Turkey's media watchdog warns Spotify to 'regulate content' in line with broadcasting law

The president of Turkey's media watchdog RTÜK has warned Spotify to “regulate its content” in line with the broadcasting law as it confirmed that the online music stream giant was granted a license to operate in the country for a period of 10 years.

RTÜK president Ebubekir Şahin is seen in the inset photo.

Duvar English

Turkey's Radio and Television Supreme Council (RTÜK) has said that Spotify has to “regulate its content” in line with Law 6112 on the Establishment of Radio and Television Enterprises, as it confirmed that a license was granted to the online music stream giant.

“With this granted license, this platform has to regulate its content in line with our laws," RTÜK president Ebubekir Şahin told pro-government newspaper Sabah on May 7.

“Now it [Spotify] will be able to operate in our country for a period of 10 years in a legal way. Spotify has to now comply with the broadcasting principles indicated explicitly in the law numbered 6112. If they do broadcasting outside this, we will do what is necessary as the RTÜK,” Şahin said.

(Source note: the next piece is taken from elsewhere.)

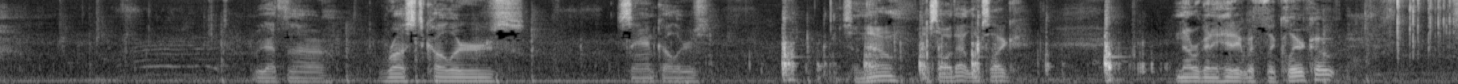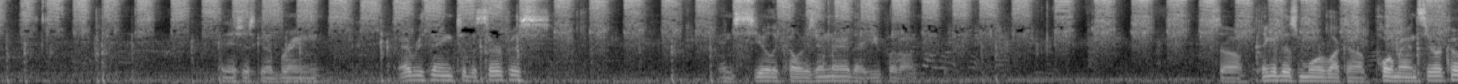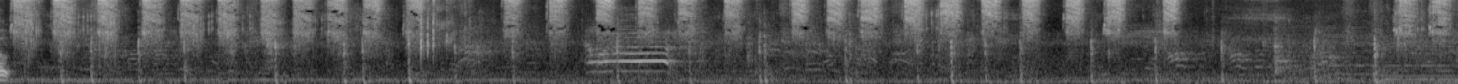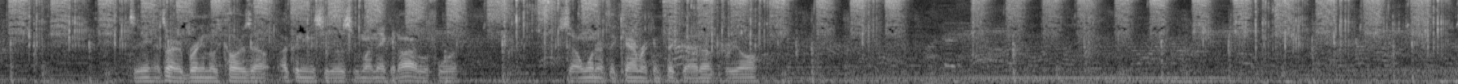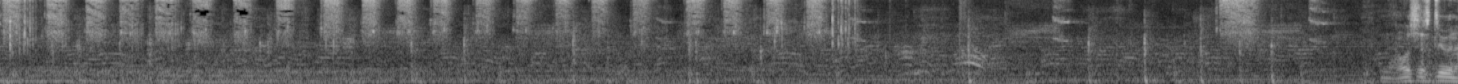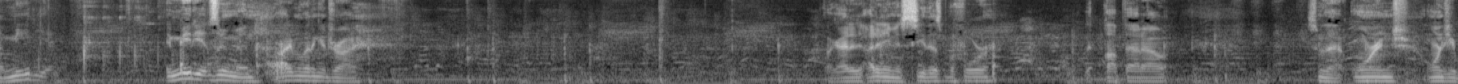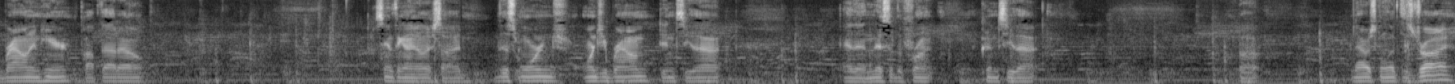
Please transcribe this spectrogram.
We got the rust colors, sand colors. So now, I saw what that looks like. Now we're gonna hit it with the clear coat. And it's just gonna bring everything to the surface and seal the colors in there that you put on. So think of this more of like a poor man Cerakote. See, I started bringing those colors out. I couldn't even see those with my naked eye before. So I wonder if the camera can pick that up for y'all. Now let's just do an immediate immediate zoom in, not even letting it dry. Like I, did, I didn't even see this before. Pop that out. Some of that orange, orangey brown in here, pop that out. Same thing on the other side. This orange, orangey brown, didn't see that. And then this at the front, couldn't see that. But now we're just gonna let this dry.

In line with Law 6112, RTÜK licenses television channels, radio stations, and video-on-demand content in addition to monitoring their content.

In October, Spotify initiated an application to obtain an operating license in Turkey in line with the country's media watchdog's orders.

The application came after RTÜK released a statement on Oct. 12, 2020, giving Spotify 72 hours to make the application, saying it will apply for an access ban if they don't do so.

Digital platforms are under the authority of RTÜK as part of a regulation that passed on Aug. 1, 2019. Broadcasting corporations can't operate without getting licenses from RTÜK as part of the amendment.

Streaming platforms, such as Netflix, BluTV and Puhutv are also under the watchdog's authority.

As part of the regulations, the companies are forced to remove the content found inappropriate by RTÜK.